The BL layer is solely responsible of processing the data. It really does NOT need to know how this data is fetched, which communication protocol is used to connect to backend systems or the like. Therefore interfaces defined on srv/interfaces DC will be implemented separately in bc/dao and bl/srv impl DC. The concrete implementation (residing in bc/dao) comprises the service contract implementation layer (SCIL). The bl/srv impl is the implementation of core business functionality of the application, which is used by the upper layers (UI). The UI layer should not directly depend on the BC layer; it is the responsibility of bl/srv impl to connect to service contract implementation layer.
The recommended DC structuring of BL Software Component is illustrated below. Finally, we need to create a deployment unit (bc/dao/app) (EAR Project) for the service contract implementation (bc/dao) and a deployment unit (bc/srv/app) for the business logic services. Again these deployment units will act as façades.
On the Presentation layer side (if Web Dynpro for Java is used), the recommendation is to place UI utilities, Web Dynpro models, Web Dynpro components, component interface definitions and Local Dictionaries in separate Web Dynpro DCs. Therefore, content related to UI utilities for example Object Work Lists (OWLs); error handling etc. should be combined in to a separate DC (ui/utils). It is recommended to create separate DC(s) (ui/model) for the EJB/WS Models (generated from the service interfaces). Finally the User Interfaces (WD components, Views etc) can be created in a separate WD Development Component (ui/xyz).
The recommended DC structuring of UI Software Component is shown below.
Distributed development with XXL projects
We have discussed the application structuring on Software Component level, now let’s have a closer look on the granularity of Development Components. Usually a big project can be split up into two or three main modules (for example master data and transactional data) and the teams working on these different modules may be distributed across different locations. If we split up some of the Development Components into two (or more) Development Components, the individual development teams can work on their own modules without the need of synchronizing and building the other DCs, which greatly speeds up the development. By having different deployment units one can deploy the stuff individually and keep the content separated from each other. As shown below, this kind of structuring is the most recommended way for the extra large projects especially in distributed development projects. Nevertheless, it always depends on various factors like team size, team expertise and of course the number of locations in distributed development projects.
To summarize it all, we have seen how the artifacts of a composite application should be structured according to the SAP Component Model. The more Development Components there are, the higher the time it takes to build all these components so there is always a conflict between optimizing either the number of DCs for the fastest overall build (as few DCs as possible) and the fastest build for developers (as many DCs as possible). By using Public Part Forwarding it is possible to change that transparently through-out the development phase as required in the current phase! The actual guidelines are highly dependent on the application use cases, but the build time and infrastructure aspects still have to be taken into account during the composite application structuring.
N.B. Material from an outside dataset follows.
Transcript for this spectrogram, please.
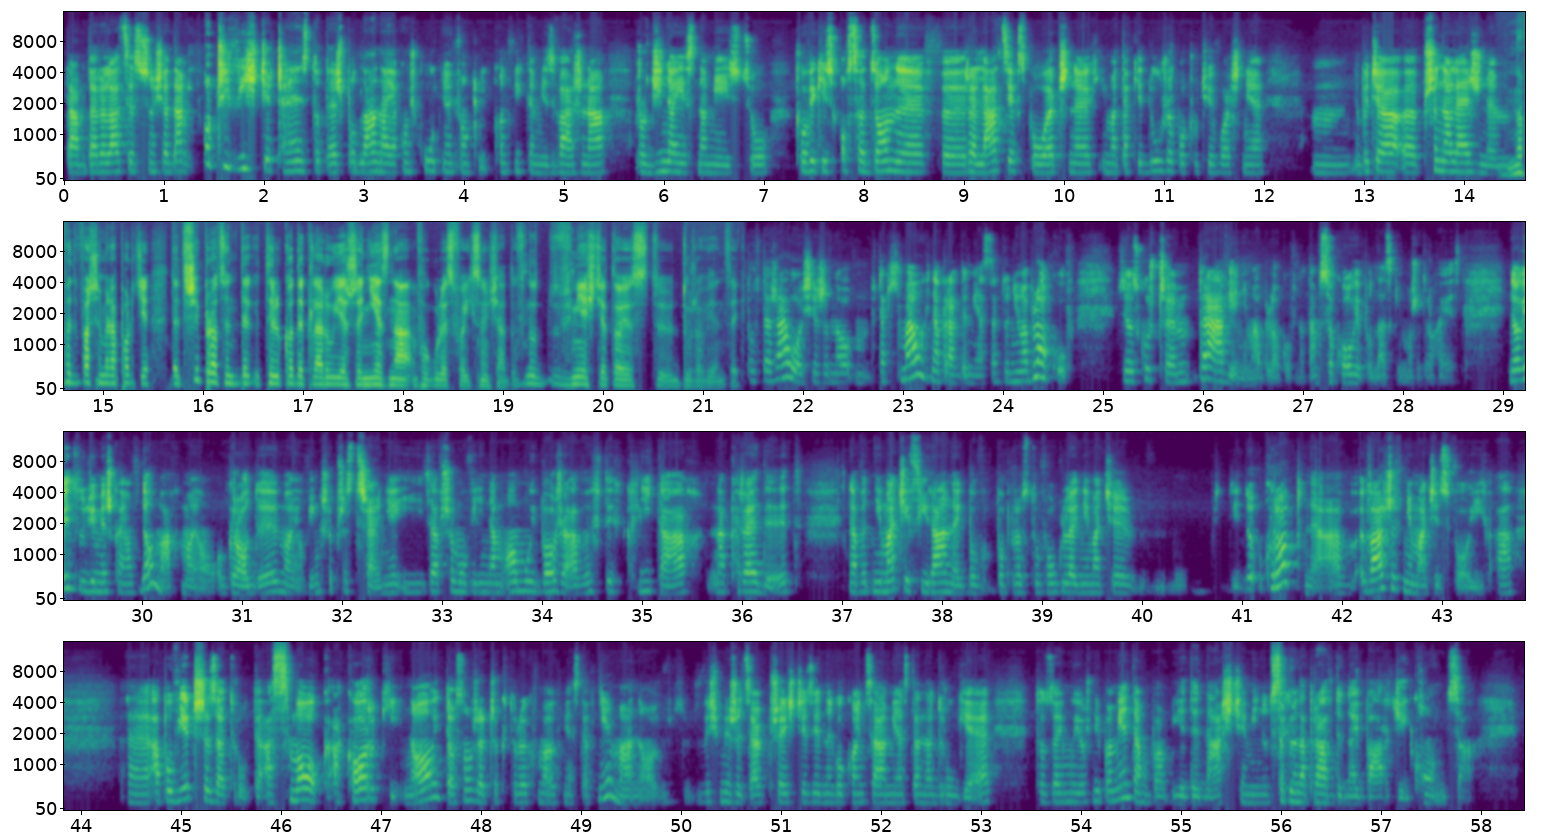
Tam ta relacja z sąsiadami, oczywiście często też podlana jakąś kłótnią i konfliktem jest ważna, rodzina jest na miejscu, człowiek jest osadzony w relacjach społecznych i ma takie duże poczucie właśnie bycia e, przynależnym. Nawet w waszym raporcie 3% de tylko deklaruje, że nie zna w ogóle swoich sąsiadów. No, w mieście to jest y, dużo więcej. Powtarzało się, że no, w takich małych naprawdę miastach to nie ma bloków, w związku z czym prawie nie ma bloków. No, tam w Sokołowie Podlaskim może trochę jest. No więc ludzie mieszkają w domach, mają ogrody, mają większe przestrzenie i zawsze mówili nam, o mój Boże, a wy w tych klitach na kredyt nawet nie macie firanek, bo po prostu w ogóle nie macie no, okropne, a warzyw nie macie swoich, a, e, a powietrze zatrute, a smog, a korki. No i to są rzeczy, których w małych miastach nie ma. No, w Wyśmierzycach przejście z jednego końca miasta na drugie to zajmuje, już nie pamiętam, chyba 11 minut, z takiego naprawdę najbardziej końca.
In my next blogs, I will elaborate on how Development Components should interact with each other and how Deployment Units can help in reducing Point to Point Dependencies (façade paradigm). Stay tuned….